Traceability and legal origin should be the norm for conducting business and trade in wood markets globally. Recommending a new report by World Resources Institute, outlining best practices in timber traceability systems in #Brazil, #Colombia, #Peru, #Ecuador, #Guatemala, #Honduras and #Panama, including key lessons learned from Imaflora – Instituto de Manejo e Certificação Florestal e Agrícola and BVRio, two long-term strategic partners of Good Energies Foundation.
As highlighted in the report, buyers are increasingly required to comply with regulations, such as the United States #LaceyAct and the European Union Timber Regulation, by assessing and managing the risk of sourcing illegal #timber in their supply chains. Governments in timber-exporting countries have become increasingly interested in exercising more control over timber supply chains and helping private-sector actors in their countries access these now regulated markets. With artificial intelligence, big data and satellite images becoming omnipresent, soon there will be no place to hide.

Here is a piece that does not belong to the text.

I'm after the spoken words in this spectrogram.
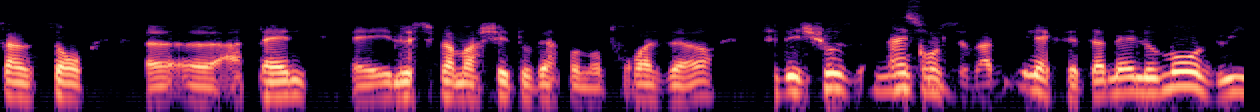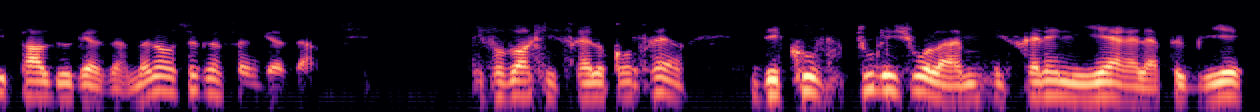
500 euh, euh, à peine, et le supermarché est ouvert pendant 3 heures. C'est des choses Bien sûr. inconcevables, inacceptables. Mais le monde, lui, parle de Gaza. Maintenant, ce qui concerne Gaza, il faut voir qu'Israël, au contraire, découvre tous les jours, la israélienne hier, elle a publié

The report also correctly emphasizes that #traceability systems by themselves do not guarantee the #legality of the products. A product can be traceable but not necessarily legal. Timber supply chains are complex, and traceability systems often involve changes in approaches, operations management and logistics that require significant financial and labor investments.

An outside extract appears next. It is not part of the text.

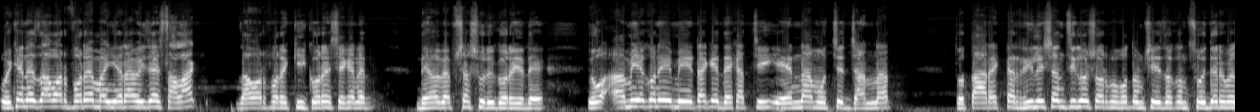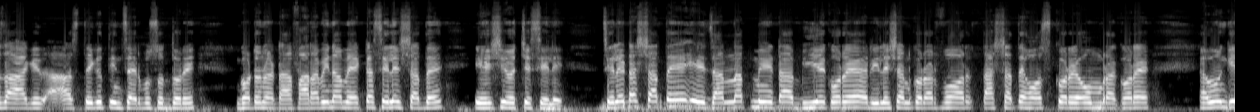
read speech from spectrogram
ওইখানে যাওয়ার পরে মাইয়ারা হয়ে যায় চালাক। যাওয়ার পরে কি করে? সেখানে দেহ ব্যবসা শুরু করে দেয়। তো আমি এখন এই মেয়েটাকে দেখাচ্ছি, এর নাম হচ্ছে জান্নাত। তো তার একটা রিলেশন ছিল সর্বপ্রথম, সে যখন সৌদি আরবে যা আগে, আজ থেকে তিন চার বছর ধরে ঘটনাটা, ফারাবি নামে একটা ছেলের সাথে এসে হচ্ছে ছেলে। ছেলেটার সাথে এই জান্নাত মেয়েটা বিয়ে করে রিলেশন করার পর তার সাথে হজ করে ওমরা করে, এবং কি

Our gratitude to the lead authors Tobias Stäuble, Jerome Laporte, Ruth Nogueron and Maite Knorr-Evans for this valuable contribution. As eco-reckoning is gaining pace among consumers wordwide, companies and investors will have to adjust to demands for supply-chain transparency and traceability. If they don’t, they will soon fail to exist. 🙏🏾🌎🌳